Unfairly dismissed employee is compensated
Posted: 6th December 2019
Workplace disciplinary proceedings must always be thorough and fair, but that is all the more the case where an employee is accused of dishonesty. An Employment Tribunal (ET) succinctly made that point in awarding substantial damages to an employee who was accused of making a fraudulent expenses claim.
The policy of the company for which the man worked was that only expenses that had been incurred wholly, exclusively and necessarily for business purposes could be claimed by employees. External HR consultants were engaged to investigate after he was alleged to have lodged an expenses claim in respect of a pub meal attended by himself, his girlfriend, a friend of hers and his line manager. The latter was the principal witness against him in the disciplinary proceedings.
There were a range of factual disputes as to what was and was not said during and after the meal and as to whether the pub’s bill was in respect of two people or four. However, the line manager’s account was ultimately accepted and the man was dismissed on grounds of gross misconduct. He was found to have submitted a fraudulent expenses claim in knowing breach of the company’s policy.
In upholding his unfair dismissal claim, the ET noted that the gravity of the allegation mandated careful critical analysis of all the evidence. Although the investigation was diligently performed, the company’s managing director, who took the decision to dismiss the man, ignored a number of inconsistencies in the line manager’s account. On any reasonable analysis of the evidence, the latter’s testimony was unreliable.

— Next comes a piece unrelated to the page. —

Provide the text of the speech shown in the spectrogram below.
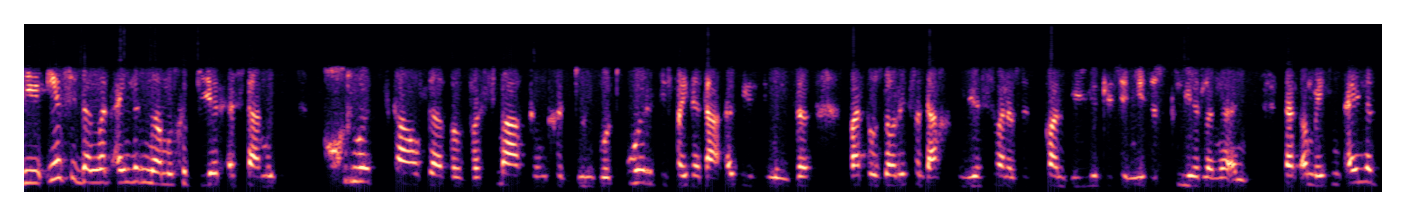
die eerste ding wat eintlik nou moet gebeur is dat moet grootskaalse bewusmaking gedoen word oor die feit dat daar is hierdie mense wat ons nou net vandag lees van ons kan hierdie sien hier is kleurlinge en dat om mense eintlik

The ET made a total 50 per cent deduction from the man’s compensation to reflect his own share of responsibility for his dismissal and the chance that, had a fair procedure been followed, he could have been fairly dismissed. Nevertheless, his award came to £24,749, made up of a basic award of £734, £7,000 in respect of three months’ notice pay and £17,015 by way of compensation.